# What the exercise asks
Print, word for word, the line containing "This spectrogram shows" and all lines beneath it to the end of the entries below. Pictures do not belong in the copy.

[Extracted data entries]
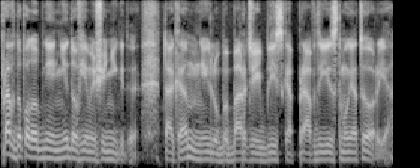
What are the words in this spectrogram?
Prawdopodobnie nie dowiemy się nigdy. Taka mniej lub bardziej bliska prawdy jest moja teoria.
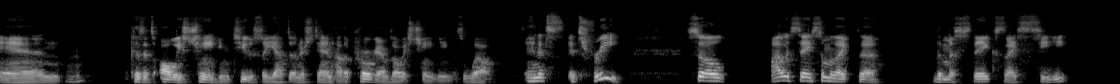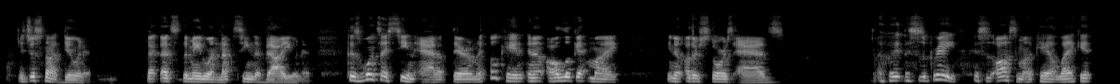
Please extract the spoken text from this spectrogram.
And because mm-hmm. it's always changing too. So you have to understand how the program's always changing as well. And it's it's free. So i would say some of like the the mistakes that i see is just not doing it that, that's the main one not seeing the value in it. Because once i see an ad up there i'm like okay and i'll look at my you know other stores ads. Okay this is great. This is awesome. Okay i like it.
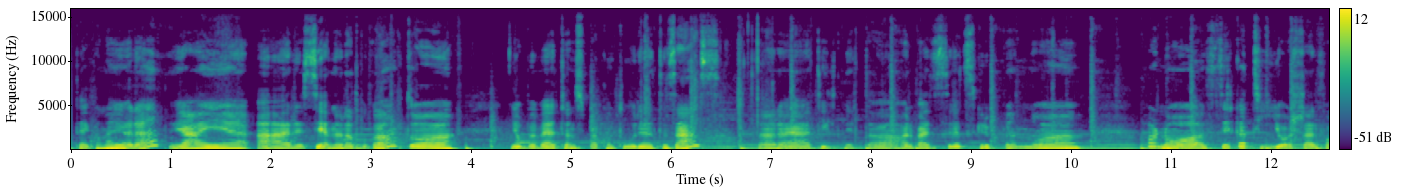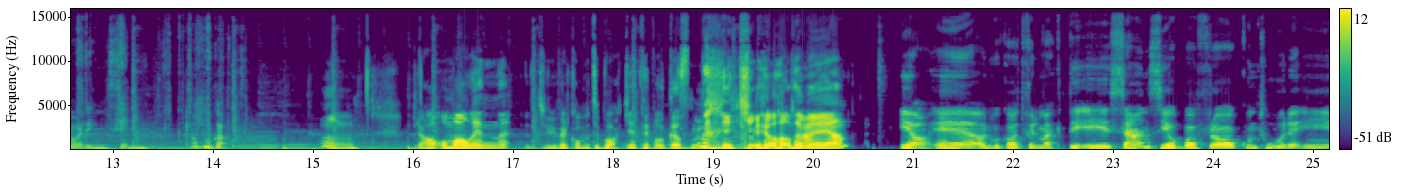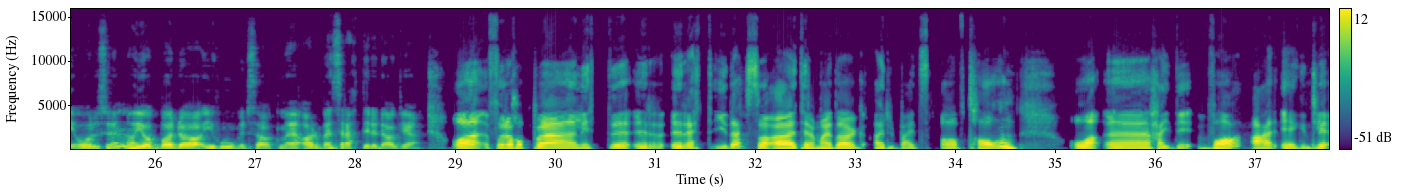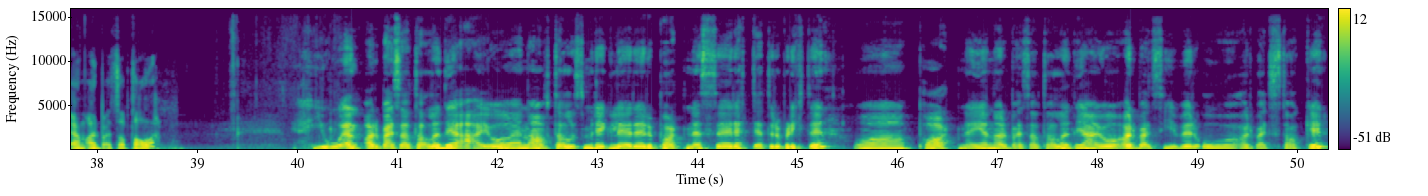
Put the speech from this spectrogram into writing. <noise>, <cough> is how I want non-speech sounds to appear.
Det kan jeg gjøre. Jeg er senioradvokat og jobber ved Tønsberg-kontoret til SAS. Der er jeg tilknytta arbeidsrettsgruppen og har nå ca. ti års erfaring som advokat. Mm, bra. Og Malin, du velkommen tilbake til podkasten. <laughs> Hyggelig å ha deg med igjen. Ja, jeg er advokatfullmektig i SANS, jobber fra kontoret i Ålesund og jobber da i hovedsak med arbeidsrett i det daglige. Og For å hoppe litt rett i det, så er temaet i dag arbeidsavtalen. Og eh, Heidi, hva er egentlig en arbeidsavtale? Jo, en arbeidsavtale det er jo en avtale som regulerer partenes rettigheter og plikter. Og partene i en arbeidsavtale det er jo arbeidsgiver og arbeidstaker.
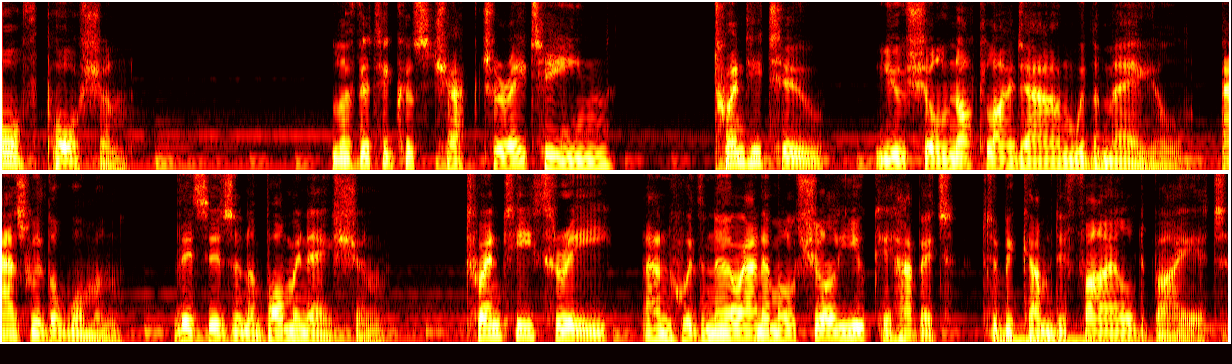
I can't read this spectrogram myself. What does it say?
Fourth portion. Leviticus chapter 18. 22. You shall not lie down with a male, as with a woman. This is an abomination. 23. And with no animal shall you cohabit, to become defiled by it.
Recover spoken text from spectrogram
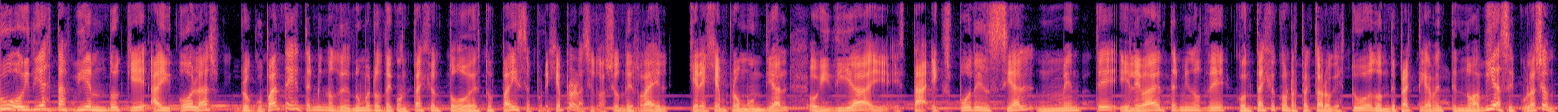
Tú hoy día estás viendo que hay olas preocupantes en términos de números de contagio en todos estos países. Por ejemplo, la situación de Israel, que era ejemplo mundial, hoy día eh, está exponencialmente elevada en términos de contagio con respecto a lo que estuvo, donde prácticamente no había circulación.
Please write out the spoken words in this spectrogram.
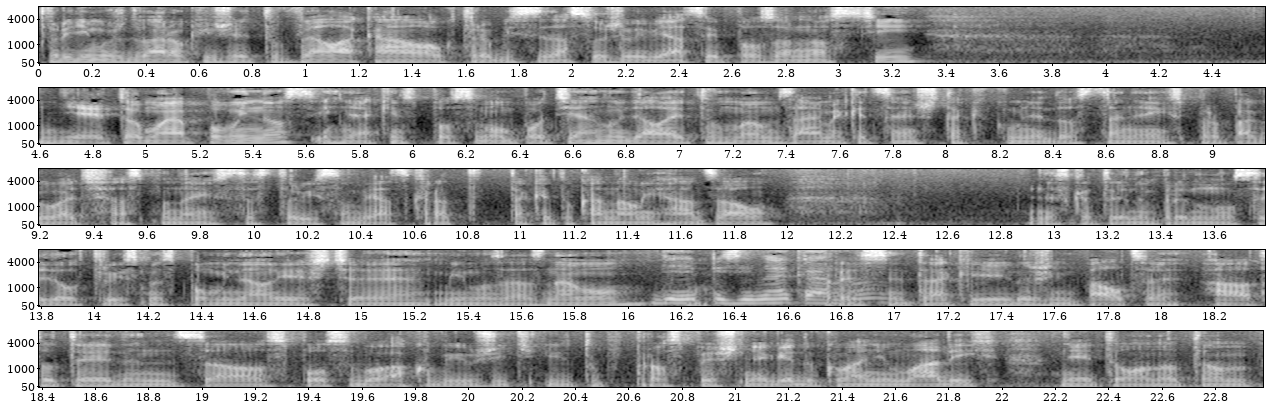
tvrdím už dva roky, že je tu veľa kanálov, ktoré by si zaslúžili viacej pozornosti. Nie je to moja povinnosť ich nejakým spôsobom potiahnuť, ale je to v mojom zájme, keď sa niečo také ku mne dostane, ich spropagovať. Aspoň na Instastory som viackrát takéto kanály hádzal. Dneska to jeden pred mnou sedel, ktorý sme spomínali ešte mimo záznamu. Dejepis inak, áno. Presne tak, jej držím palce. A toto je jeden z spôsobov, ako využiť YouTube prospešne k edukovaniu mladých. Nie je to len o tom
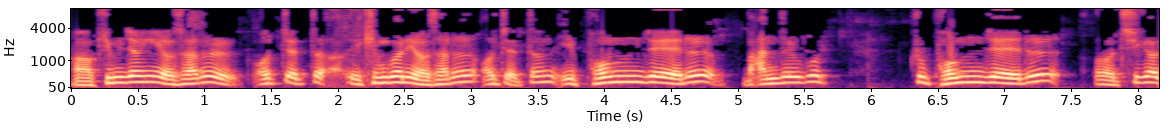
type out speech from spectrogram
어, 김정희 여사를 어쨌든 김건희 여사를 어쨌든 이 범죄를 만들고 그 범죄를 어, 지가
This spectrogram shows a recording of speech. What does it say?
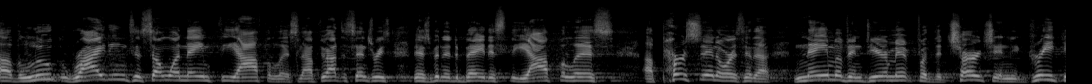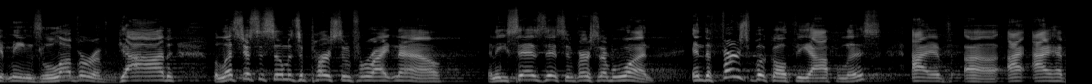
of Luke writing to someone named Theophilus. Now, throughout the centuries, there's been a debate is Theophilus a person or is it a name of endearment for the church? In Greek, it means lover of God. But let's just assume it's a person for right now. And he says this in verse number one In the first book, O Theophilus, I have, uh, I, I have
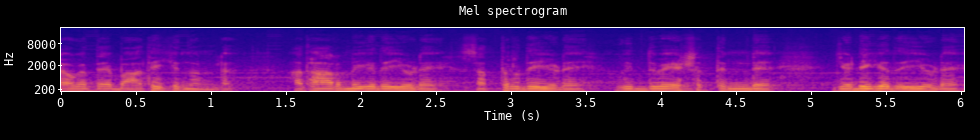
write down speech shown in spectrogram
ലോകത്തെ ബാധിക്കുന്നുണ്ട്. അധാർമികതയുടെ ശത്രുതയുടെ വിദ്വേഷത്തിന്റെ ജഡികതയുടെ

# Answer for this exercise
This spectrogram shows a recording of speech. What does it say?
of Luke writing to someone named Theophilus. Now, throughout the centuries, there's been a debate is Theophilus a person or is it a name of endearment for the church? In Greek, it means lover of God. But let's just assume it's a person for right now. And he says this in verse number one In the first book, O Theophilus, I have, uh, I, I have
write down speech shown in spectrogram
ലോകത്തെ ബാധിക്കുന്നുണ്ട്. അധാർമികതയുടെ ശത്രുതയുടെ വിദ്വേഷത്തിന്റെ ജഡികതയുടെ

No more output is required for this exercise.